Saturday, October 22, 2016
As I approach the bridge this late afternoon, a large family poses for photos using the bridge and river as a scenic backdrop. The young women spend more of their time running after the littlest ones who are far more interested in running across the bridge, and petting dogs walking with their owners.
The sun hides behind a dense cloud cover. Fishermen in boats are waiting, kayaks launch and children enjoy feeding ducks on the boat launch ramp. Other people stand on the bridge watching the fisherman.
The evening always brings out people to enjoy the river and watch wildlife, boats and the setting sun from the bridge.
A few years ago various groups and individuals regularly enjoyed picnics on the bridge to sit and watch the moon rise and the sun set. I rarely see people picnic on the bridge. Many walkers, very few “sitters.”
Riding along the parkway this afternoon, I heard the distinctive sound of a woodpecker working in a nearby tree and stopped to watch. We may call it pecking. Officially, woodpeckers “drum.” I watched the woodpecker at work near the top of the tree for several minutes until it decided to fly across the road to another tree.Read more
October 25, 2016 – part two, 11 am, 68 degrees
Drizzle rain stops and starts again. Still very few people outside at 11 am. A warm rain. River is very quiet with cloudy skies and no rain. Ducks search the river for food, wings flap. Faint quacks. Canada geese change position and fly away. A cloudy sky and all is quiet. Boaters sit calmly in the water. The gentle, nourishing rain is a refreshing and welcome change.
Earlier boaters in their rain jackets have sped away heading east toward the weir positioned at the Nimbus Fish Hatchery where the salmon converge to spawn – either in the river or inside the hatchery. Birds patrol the sky. Turkey vultures wait patiently, ready to pounce on whatever has died. I find salmon heads cast off into the rocks. Soon these remains will be consumed by hungry turkey vultures, seagull or other wildlife that find them first.
Friday, September 7, 2018 1030 am 91 degrees
As we moved farther into September, we are getting close to the arrival of our fall run of Chinook Salmon.
The river runs especially low as the weir is being installed in the river at the Nimbus Fish Hatchery. The normally shallow area, I have often described as “the narrows” in previous blogs, is more rocks than water today. The rocky area pictured is a short walk from Fair Oaks Bridge.

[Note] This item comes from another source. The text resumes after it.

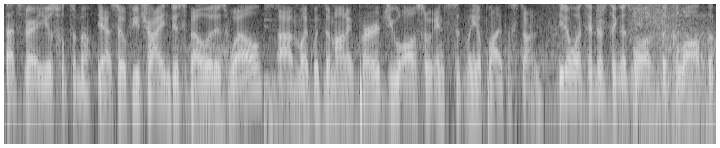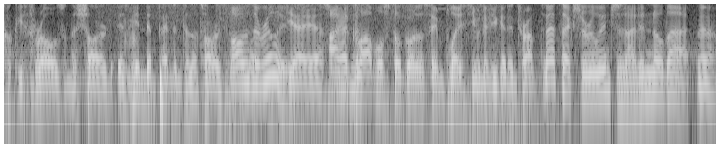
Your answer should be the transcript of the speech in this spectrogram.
That's very useful to know. Yeah, so if you try and dispel it as well, um, like with Demonic Purge, you also instantly apply the stun. You know what's interesting as well is the glob the cookie throws and the shard is independent to the target. Oh, is it really? Yeah, yeah. So I the glob will still go to the same place even if you get interrupted. That's actually really interesting. I didn't know that. yeah.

How things will change in a month! Salmon will be swimming upriver to spawn, jumping and splashing through the narrow area.
Visitors are likely to see a dozen salmon swim through in less than an hour. Seagulls, Turkey Vultures, Egrets, Great Blue Herons, Canada Geese, Cormorants and ducks will all be watching for their turn to enjoy a salmon lunch or dinner.
I continue my bike ride on the Parkway until I reach the long paved path that veers off the bike trail and ends at the river. The island pictured attracts 100 seagulls and a dozen Turkey Vultures during the peak of salmon spawning.
I have often seen people wandering on the other side of the river with no idea how they get there. I recently walked with a Meetup group to Sailor’s Bar. For the first time, I saw the river from the other side. Sailor’s Bar is another beautiful series of easy walks around a large pond with access to the river.
Twenty seagulls are already waiting anxiously for salmon to arrive. For now, they float lazily on the water. Some fly to change their position. Turkey vultures patrol the island. I see these large birds flying across the sky and settling in trees on every walk along the river.
Saturday, September 29, 2018 56 degrees 735 am
Two fluffy chickens look for food on Bridge Street.
Walking on Fair Oaks Bridge, clouds blanket the sky and the only light is a long, thin strip directly above distant treetops. River is calm and deep green.
Lots of activity this morning! Standing on the bridge, I watch clouds change from a gray blanket to snow white puffs, as the wind stretches them apart to reveal a deep blue backing underneath. Three ducks come out for a swim and approach where the boats sit.
As I prepared to take photos of the morning scene, I was surprised to see clouds reflecting in the water – seen only through my camera lens.
Walking to the boat launch ramp, rafters and boaters who arrived as early as 530 am prepare to leave the river while others are just now arriving. Pick up trucks and boat trailers line the parking lot. Several ducks next to the riverbank engage in their morning routines: cleaning, dunking for food, and watching the river. Turkey Vultures patrol the sky over Fair Oaks Bluff. Two-dozen pigeons circle the sky east of Fair Oaks Bridge. I do not see any of them land. They circle and vanish.
I hear a chortle to my left and know a Great Blue Heron has flown in. It poses on the rock on the left side of the boat ramp long enough for me to snap a few photos. Then it sounds another call, extends its large wings and glides slowly over the river, past the ducks and vanishes further upriver.